I'm not sure how many of the mutants we are supposed to recognise - Banshee and Peepers are in Apocalypse's group, but I do not recognise any others. The issue could have benefitted from introducing us to the member's of the brotherhood, some of whom I am curious about. This would have given their deaths and Apocalypse's casual survival of the fittest attitude more resonance, and garnered even more sympathy for Magneto. I felt myself rooting for him - this is not the same Magneto as seen in the early X-Men comics. Despite his earlier outburst, he shows compassion to defeated humans, and a reluctance to see the conflict escalate and pull more humans and mutants into it. Wanda gave everyone their greatest wish in House of M - is this how Magneto wished he had behaved? It would seem that the Professor has not formed the X-Men, as the Sentinel factory was not destroyed - does Charles wish that he had never formed the X-Men? At long last, we are shown proof that Polaris is in fact Magneto's daughter - but in an alternate reality in which the Scarlet Witch gave people their greatest desires. It still leaves us with the question of whether Polaris really is Magneto's daughter, or if this is a product of Magneto's wish to have a family that his beliefs did not destroy. Or has Polaris always wanted Magneto to be her father? This issue brings up some surprising questions about the desires of Magneto, Polaris and the Professor, which I was not expecting.

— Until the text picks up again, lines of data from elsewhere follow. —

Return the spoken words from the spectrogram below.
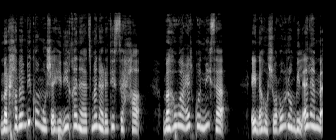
مرحبا بكم مشاهدي قناة منارة الصحة. ما هو عرق النسا؟ إنه شعور بالألم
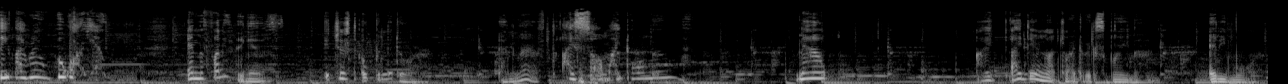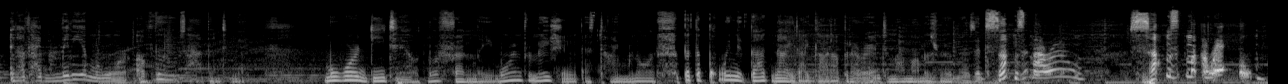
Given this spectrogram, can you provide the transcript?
Leave my room! Who are you? And the funny thing is, it just opened the door and left. I saw my door move. Now, I, I dare not try to explain that anymore. And I've had many more of those happen to me. More detailed, more friendly, more information as time went on. But the point is that night I got up and I ran to my mama's room and I said, Something's in my room. Something's in my room.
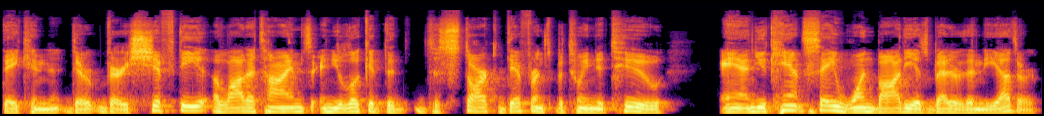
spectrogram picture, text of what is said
They can, they're very shifty a lot of times. And you look at the, the stark difference between the two and you can't say one body is better than the other.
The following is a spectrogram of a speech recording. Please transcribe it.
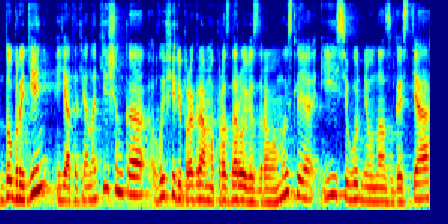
Добрый день, я Татьяна Тищенко. В эфире программа про здоровье и здравомыслие. И сегодня у нас в гостях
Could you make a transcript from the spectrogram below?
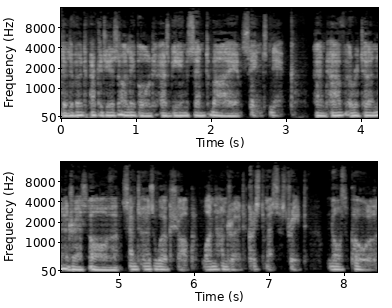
Delivered packages are labeled as being sent by Saint Nick, and have a return address of Santa's Workshop, 100 Christmas Street, North Pole,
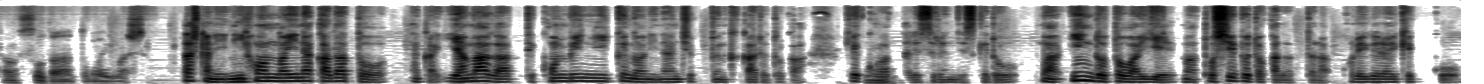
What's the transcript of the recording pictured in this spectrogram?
楽しそうだなと思いました。確かに日本の田舎だと、なんか山があってコンビニに行くのに何十分かかるとか結構あったりするんですけど、まあインドとはいえ、まあ都市部とかだったらこれぐらい結構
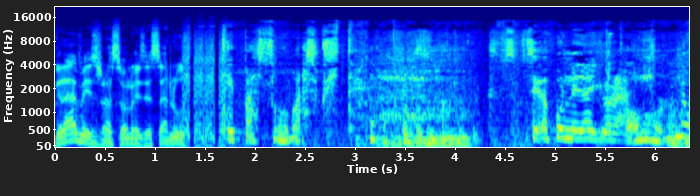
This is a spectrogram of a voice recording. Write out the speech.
graves razones de salud. ¿Qué pasó, Basurita? Se va a poner a llorar. No.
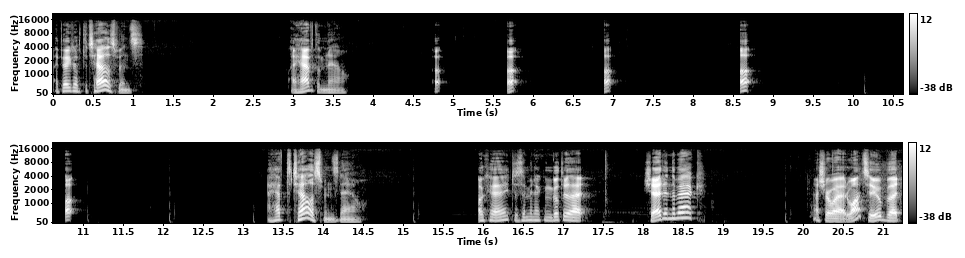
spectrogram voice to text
I picked up the talismans. I have them now. Have the talismans now. Okay, does that mean I can go through that shed in the back? Not sure why I'd want to, but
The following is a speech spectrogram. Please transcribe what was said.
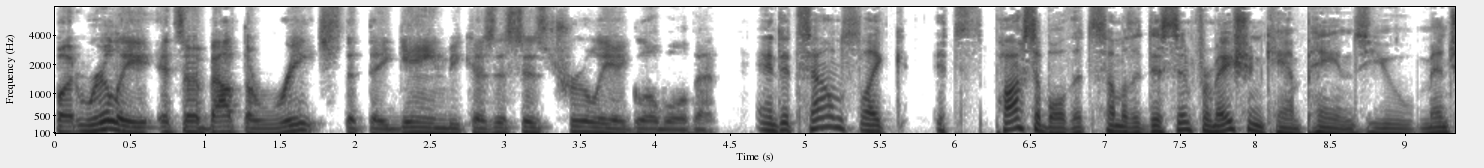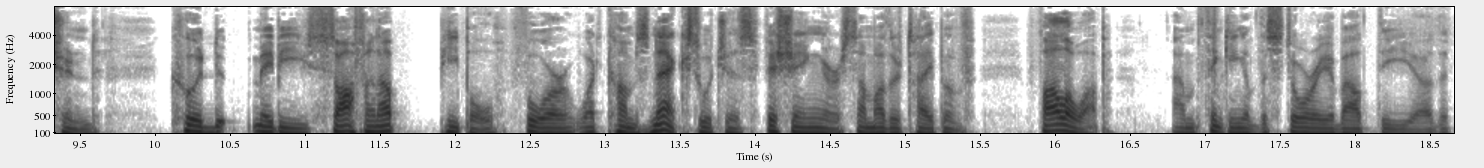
But really, it's about the reach that they gain because this is truly a global event. And it sounds like it's possible that some of the disinformation campaigns you mentioned could maybe soften up people for what comes next, which is phishing or some other type of follow up. I'm thinking of the story about the uh, that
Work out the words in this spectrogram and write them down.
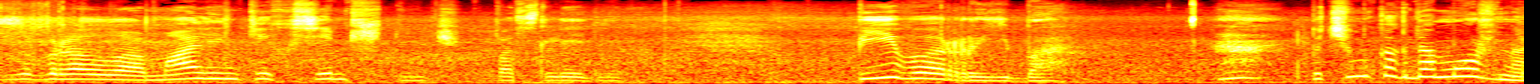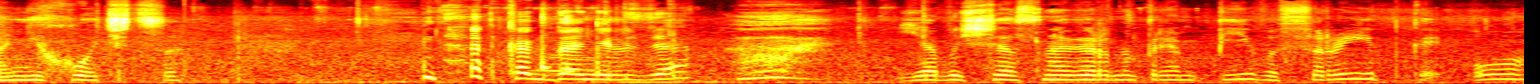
забрала маленьких семь штучек последних. Пиво, рыба. Почему, когда можно, не хочется? когда нельзя. я бы сейчас, наверное, прям пиво с рыбкой. Ой.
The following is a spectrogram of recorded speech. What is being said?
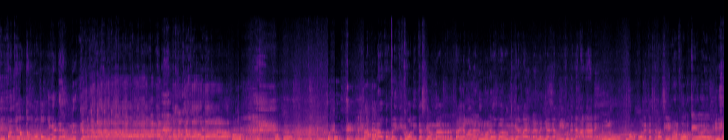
dipakai untuk nonton Liga Dangdut. ya Nah, perbaiki kualitas gambar tayangannya dulu dah baru untuk yang lain-lainnya jangan yang ngikutin yang aneh-aneh dulu. Kalau kualitasnya masih kayak 4K lah ya ya. gitu.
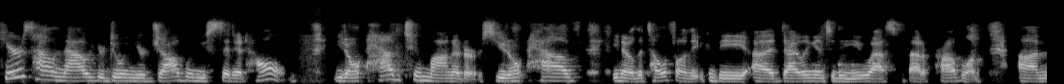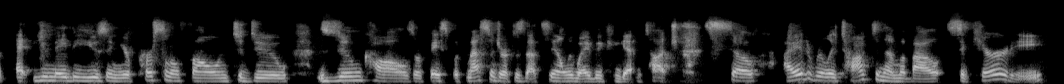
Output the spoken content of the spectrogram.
Here's how now you're doing your job when you sit at home. You don't have two monitors. You don't have, you know, the telephone that you can be uh, dialing into the US without a problem. Um, you may be using your personal phone to do Zoom calls or Facebook Messenger because that's the only way we can get in touch. So I had to really talk to them about security.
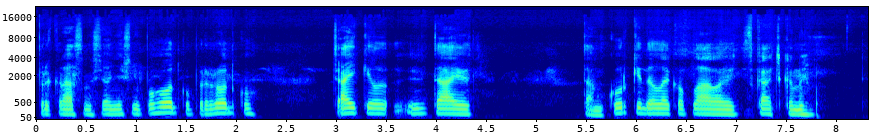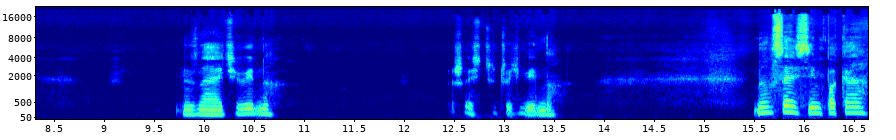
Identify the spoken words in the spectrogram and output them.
прекрасну сьогоднішню погодку, природку. Чайки літають, там курки далеко плавають з качками. Не знаю, чи видно. Щось чуть-чуть видно. Ну все, всім пока.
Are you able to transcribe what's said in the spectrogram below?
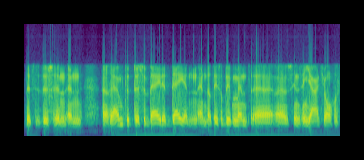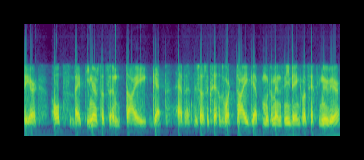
Dat is dus een, een, een ruimte tussen beide dijen. En dat is op dit moment sinds een jaartje ongeveer hot bij tieners dat ze een tie gap hebben. Dus als ik zeg het woord tie gap, moeten mensen niet denken, wat zegt hij nu weer?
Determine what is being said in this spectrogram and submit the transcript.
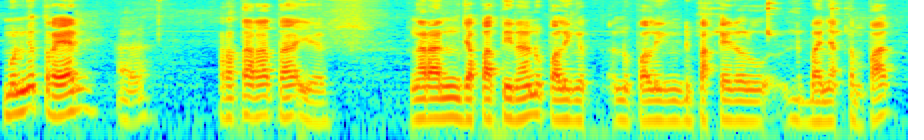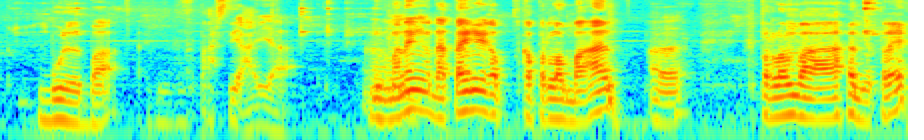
Mun ngetren rata-rata ya ngaran japatina nu paling nu paling dipakai dulu di banyak tempat bulba. Pasti aya. Mun mana yang datang ke, ke perlombaan? Heeh. perlombaan ngetren.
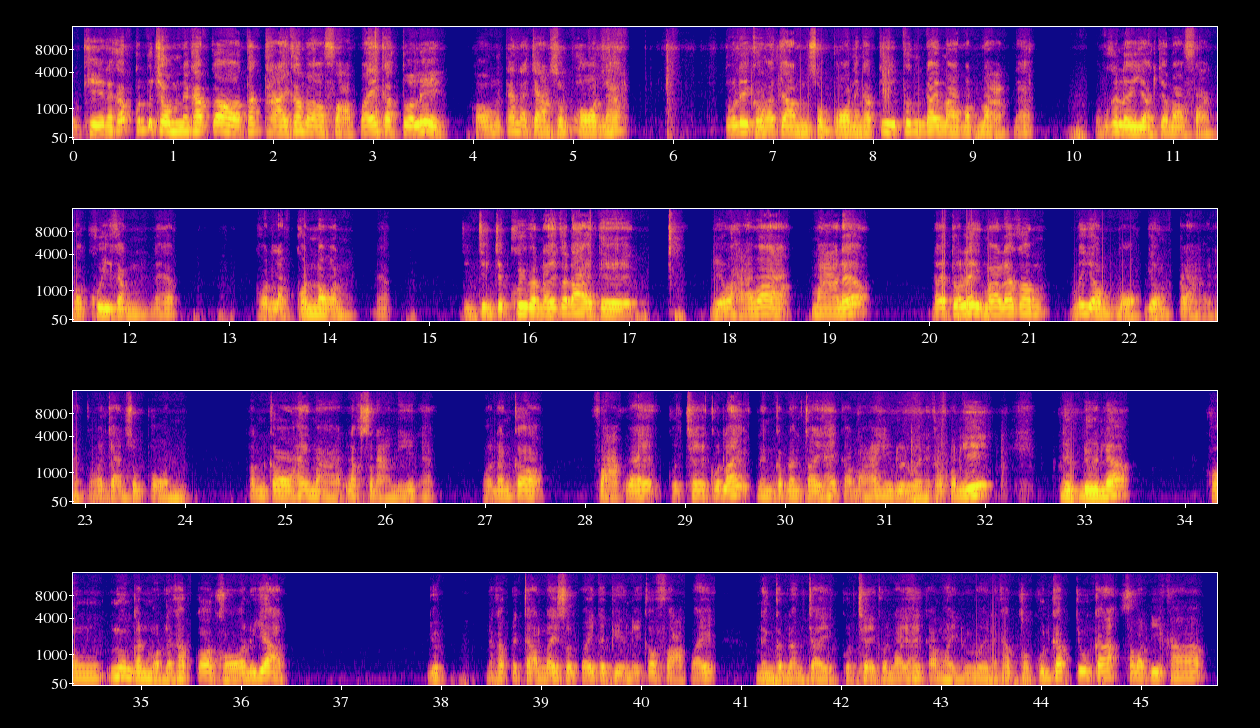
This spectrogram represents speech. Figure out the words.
โอเคนะครับ คุณผู้ชมนะครับก็ทักทายเข้ามาฝากไว้กับตัวเลขของท่านอาจารย์สมพรนะตัวเลขของอาจารย์สมพรนะครับ ที่เพิ่งได้มาหมาดๆนะผมก็เลยอยากจะมาฝากมาคุยกันนะครับก่อนหลับก่อนนอนนะครับจริง ๆ จะคุยวันไหนก็ได้แต่เดี๋ยวหาว่ามาแล้ว ได้ตัวเลขมาแล้วก็ไม่ยอมบอกยอมกล่าวนะของอาจารย์สมพรท่านก็ให้มาลักษณะนี้นะเพราะนั้นก็ ฝากไว้กดแชร์กดไลค์หนึ่งกำลังใจให้กับมหาเฮงรวยๆนะครับ วันนี้ดึกดื่นแล้ว คงง่วงกันหมดนะครับ ก็ขออนุญาต หยุดนะครับในการไลฟ์สดไว้แต่เพียงนี้ก็ฝากไว้หนึ่งกำลังใจกดแชร์กดไลค์ให้กับมหาเฮงรวยๆนะครับ ขอบคุณครับจุงกะ สวัสดีครับ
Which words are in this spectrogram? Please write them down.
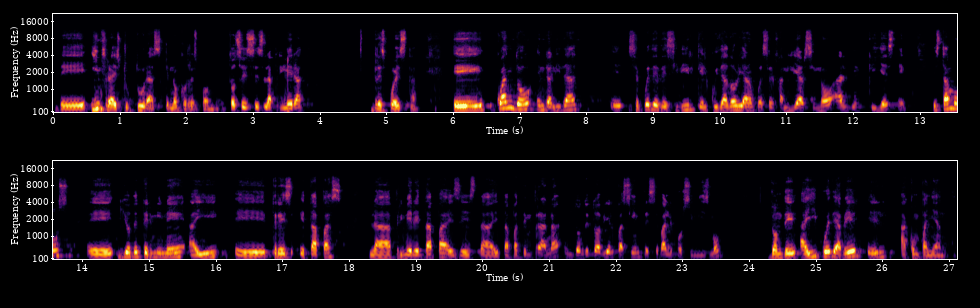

Verdict: Major Victory! This is the best start to a miniseries I have read in a long time.
ABCP Episode 173 - OCTOBER SURPRISE
7 months ago